Yet that variant doesn't seem to be spreading rapidly in the U.S. Whereas the Centers for Disease Control and Prevention was reporting more than 5,567 confirmed cases of B.1.1.7 as of March 18, there were just 48 cases at that time of the P.1 variant.
"I don't know what to make of the fact that some of the strains [such as P.1] with that mutation haven't really been taking off everywhere, as one might expect they could be," said Dr. Yonatan Grad, professor of immunology and infectious diseases at the Harvard T.H. Chan School of Public Health. "It's an interesting and puzzling question."
When the U.K. in November raised alarms about B.1.1.7, Minnesota's public health lab started to increase its volume of whole genome sequencing studies, Wang said. Expanding the work is easier said than done, however.
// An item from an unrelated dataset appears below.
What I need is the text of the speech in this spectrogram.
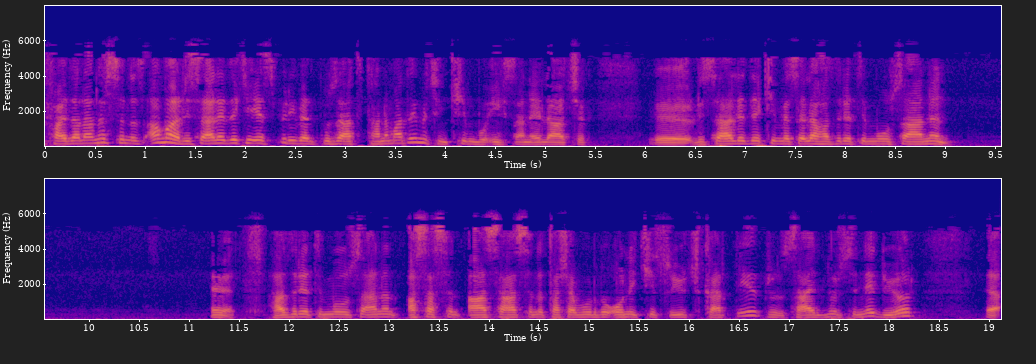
faydalanırsınız ama Risale'deki espri ben bu zatı tanımadığım için kim bu ihsan eli açık? Ee, Risale'deki mesela Hazreti Musa'nın Evet. Hazreti Musa'nın asasın asasını taşa vurdu 12 suyu çıkarttı. Said Nursi ne diyor? E,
Samples from patients who test positive for SARS-CoV-2 reside with commercial labs that don't have a lot of space to store specimens. So, the state has relied on a partnership where commercial labs agree to retain and share samples — no small task, since those outside labs must analyze whether any given sample is of a quality that allows for sequencing.
Once the state public health lab obtains samples, processing them isn't quick. Workers must perform about a half-dozen steps to prepare specimens for analysis in a sequencer. The machine analyzes 94 samples at a time, but each run takes 40 hours to complete. A high performance computer then performs further analysis.
"It's a multiday process," Wang said. "The effort we need to put in whole genome sequencing is roughly five times more than the regular … COVID clinical test."
When results arrived on the morning of Jan. 25, a lab worker manually examined slides to double-check that the specimen's sequence included 15 of the 17 mutations that are the hallmark of the P.1 strain. Wang, meanwhile, contacted Melanie Firestone, an epidemic intelligence service officer for the Centers for Disease Control and Prevention.
Firestone looked up data and found the patient previously had been interviewed by health officials, and the report showed recent travel to Brazil.
"That was sort of an 'a-ha' moment, where we realized the epidemiology data corresponded so well with the laboratory data," said Firestone, who has been assigned by CDC to work with the state Health Department.
Soon, the message made its way to Dr. Ruth Lynfield, the state epidemiologist. "Our jaws dropped," Lynfield said, "because this was picked up in random surveillance."
Kathy Como-Sabetti, an epidemiologist focused on COVID-19 with the Minnesota Department of Health, added: "Minnesota is not necessarily the geographic location that I would think of as an introduction of a variant known in South America."
If it was surprising, it was also reassuring because the case was connected with travel. Otherwise, the finding might have suggested it was circulating in the community. As of March 18, the state's only other case of P.1 was a household contact of the first case, who also traveled to Brazil.
The patient wound up in the hospital for nine days.
'Raised red flags'
Assessments were conducted for 111 people who provided care at four different facilities, and there were no high-risk exposures such as breaches in use of personal protective equipment, said Amanda Beaudoin, an epidemiologist who co-leads a Health Department group that works on preventing cases among health care workers. Even though there wasn't necessarily a reason to test workers based on standard criteria, 22 of them accepted the state's offer of testing and none tested positive.
"The history of travel to Brazil had raised red flags in every single institution," said Stacy Holzbauer, the other co-lead for health care worker monitoring who also is a CDC epidemiology field officer. "It really served as a teaching point for these health care facilities when we confirmed that it was a P.1 variant — that you always have to be vigilant because you don't know what's coming in the door."